> Exercise goal: Please could you give again the lines from the one holding "Image type: spectrogram." through the final line of the data below, exactly, with no other lines?

[Stored items]
------------------------------------------------------------

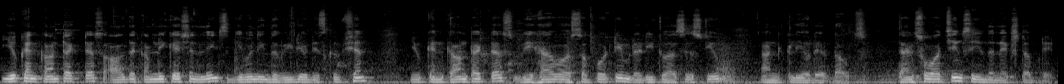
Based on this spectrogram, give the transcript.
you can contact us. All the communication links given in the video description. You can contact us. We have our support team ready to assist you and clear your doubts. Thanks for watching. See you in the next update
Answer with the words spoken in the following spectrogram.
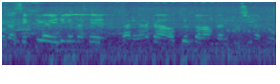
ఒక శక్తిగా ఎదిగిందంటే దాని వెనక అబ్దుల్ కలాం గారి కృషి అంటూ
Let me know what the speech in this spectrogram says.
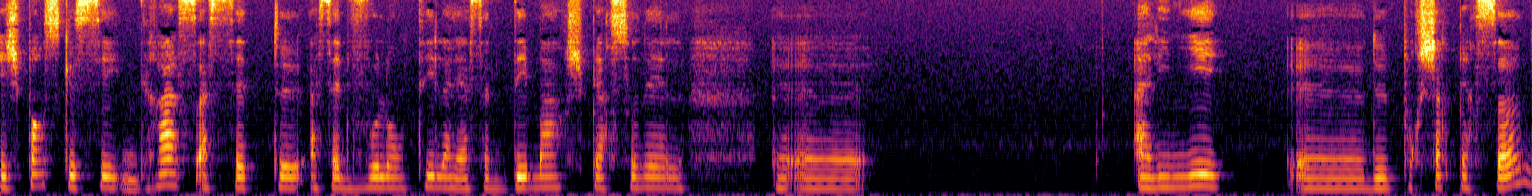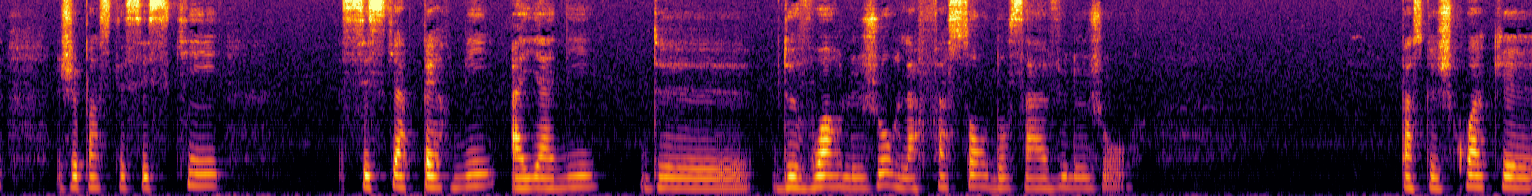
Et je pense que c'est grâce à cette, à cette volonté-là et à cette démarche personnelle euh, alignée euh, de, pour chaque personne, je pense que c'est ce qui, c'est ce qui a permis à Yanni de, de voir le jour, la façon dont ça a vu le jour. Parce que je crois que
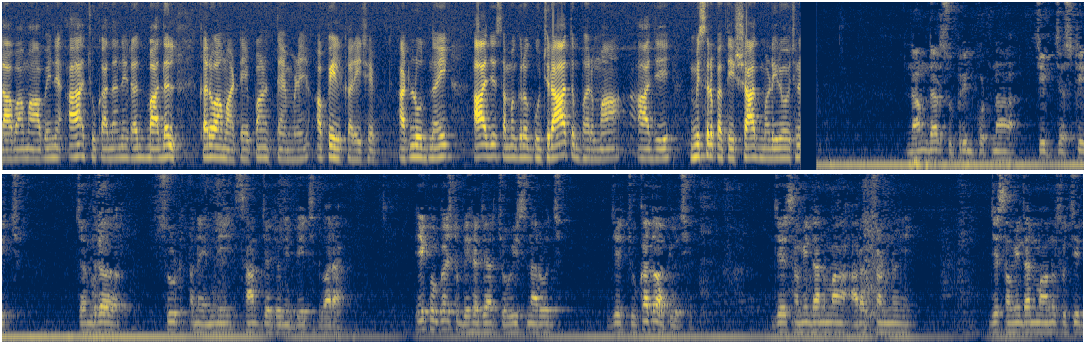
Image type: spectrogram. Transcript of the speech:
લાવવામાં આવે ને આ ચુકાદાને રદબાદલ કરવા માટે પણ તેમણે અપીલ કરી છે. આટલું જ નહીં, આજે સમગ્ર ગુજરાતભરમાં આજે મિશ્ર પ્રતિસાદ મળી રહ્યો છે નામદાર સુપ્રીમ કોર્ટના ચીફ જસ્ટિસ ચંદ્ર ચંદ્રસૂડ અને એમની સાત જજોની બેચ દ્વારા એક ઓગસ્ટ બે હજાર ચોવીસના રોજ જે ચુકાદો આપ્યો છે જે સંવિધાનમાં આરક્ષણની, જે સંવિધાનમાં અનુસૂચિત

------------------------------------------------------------

> Written answer:
Image type: spectrogram. Transcript of the speech:
લાવવામાં આવે ને આ ચુકાદાને રદબાદલ કરવા માટે પણ તેમણે અપીલ કરી છે. આટલું જ નહીં, આજે સમગ્ર ગુજરાતભરમાં આજે મિશ્ર પ્રતિસાદ મળી રહ્યો છે નામદાર સુપ્રીમ કોર્ટના ચીફ જસ્ટિસ ચંદ્ર ચંદ્રસૂડ અને એમની સાત જજોની બેચ દ્વારા એક ઓગસ્ટ બે હજાર ચોવીસના રોજ જે ચુકાદો આપ્યો છે જે સંવિધાનમાં આરક્ષણની, જે સંવિધાનમાં અનુસૂચિત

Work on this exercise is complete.